There is no downtime associated with this procedure, unless a superficial nick or scratch appears. Dermaplaning is most commonly performed on a monthly basis, but can be done as often as every two weeks. There is a low chance of adverse effects when the technician is properly trained and practices safe measures. Although merely an old wives’ tale, many patients are often concerned that the hair will grow back heavier and darker after dermaplaning. You can calm your client’s fears, and tell them that shaving cannot change the structure and function of the hair. It will grow back at the same rate and texture as before the treatment. It is important to warn the client that their hair may feel blunt when the hair initially grows back. This should not be confused with extra hair growth. Clients see the most benefit when using a customized skin care regimen to address any underlying concerns.
High-pressure Saline Exfoliation
High-pressure saline exfoliation uses a high-velocity spray gun to apply sterile saline solution and compressed oxygen on the skin. The pressurized stream of saline exfoliates the superficial layers of skin while increasing levels of hydration. The oxygen component helps to revitalize the skin and fight bacteria associated with acne. There is also the option of infusing helpful ingredients with specialized topical products, including antioxidants, hydroxy acids and anti-inflammatory ingredients.
Clients love the feel of this treatment, similar to the feel of wet microdermabrasion. The biggest difference between the two treatments is that the high pressure saline is performing the exfoliation. With the wet microdermabrasion, it is the diamond tip exfoliating the surface. The results for revitalization are often seen after one treatment; however, a series of six treatments spaced four weeks apart is recommended to reduce the appearance of fine lines, even skin tone and texture, and overall provide a more youthful appearance.
This treatment is sure to become highly sought after by estheticians and consumers. Some are saying it is similar to “pressure-washing” the skin. The high pressure saline can be used on all skin types with the exception of overly inflamed or sensitized skin and of course the presence of any open wounds or infections.
Do Your Research
The variety of devices and means of exfoliation can make it difficult to choose which method to use. Each of these methods has their pros and cons; it is up to the technician to decide which is best for them and their clients. When choosing a device, research several distributors. A good rule to follow when choosing any device is to examine at least three companies. Make sure the company offers a warranty, call other customers for feedback on customer service and find out the cost of consumables including maintenance on the device. Estheticians are allowed to work on the non-living superficial layers of the epidermis in most states; however, check with your individual state regulations before performing any of these exfoliation methods on clients.
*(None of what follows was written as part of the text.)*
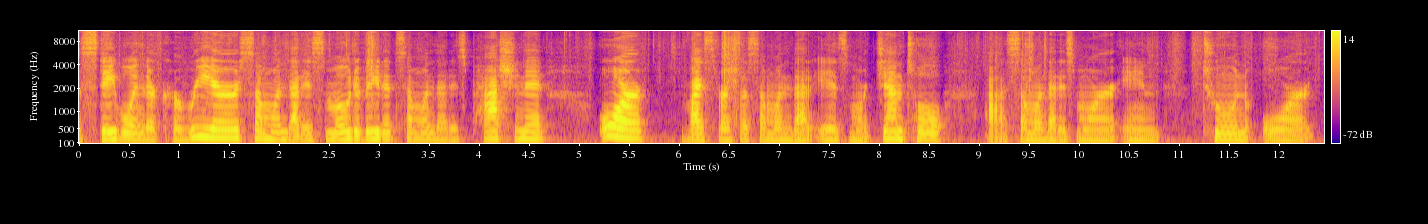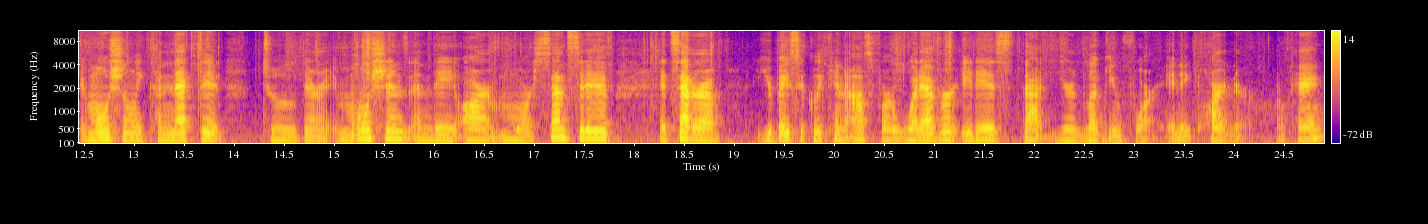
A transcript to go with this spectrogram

Overall, it is important that whatever treatment you provide gives the client expected results.
Note: treatments that a licensed esthetician may perform in a medical spa space vary by state. Please consult with your state board before adopting or performing any unfamiliar treatment.